REgarding 365 ran a virtual hackathon in March 2020 to illustrate how organizations can set up the essentials required to send an entire workforce home in the wake of Coronavirus. We know organizations vary widely in their preparedness for remote working and that business continuity plans differ. While the ideas presented in this hackathon aren’t a one-size-fits-all strategy for every organization, we hope the ideas presented give you a jump-start on your planning efforts.

The hackathon, hosted and led by the fabulous Darrell Webster, broke down Microsoft 365 planning efforts into several teams:

Each team worked together during the hackathon to ideate and build solutions. Together, we demonstrated how Teams, Yammer, SharePoint Online, Power Automate, and Microsoft Forms can be used to create a modern workplace.

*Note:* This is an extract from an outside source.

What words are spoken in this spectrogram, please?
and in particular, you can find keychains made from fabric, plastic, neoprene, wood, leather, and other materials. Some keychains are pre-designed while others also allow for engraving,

We hope this virtual hackathon gives you real-world ideas for mobilizing your employees to work from home in these difficult times. Stay safe, stay home, and #FlattenTheCurve.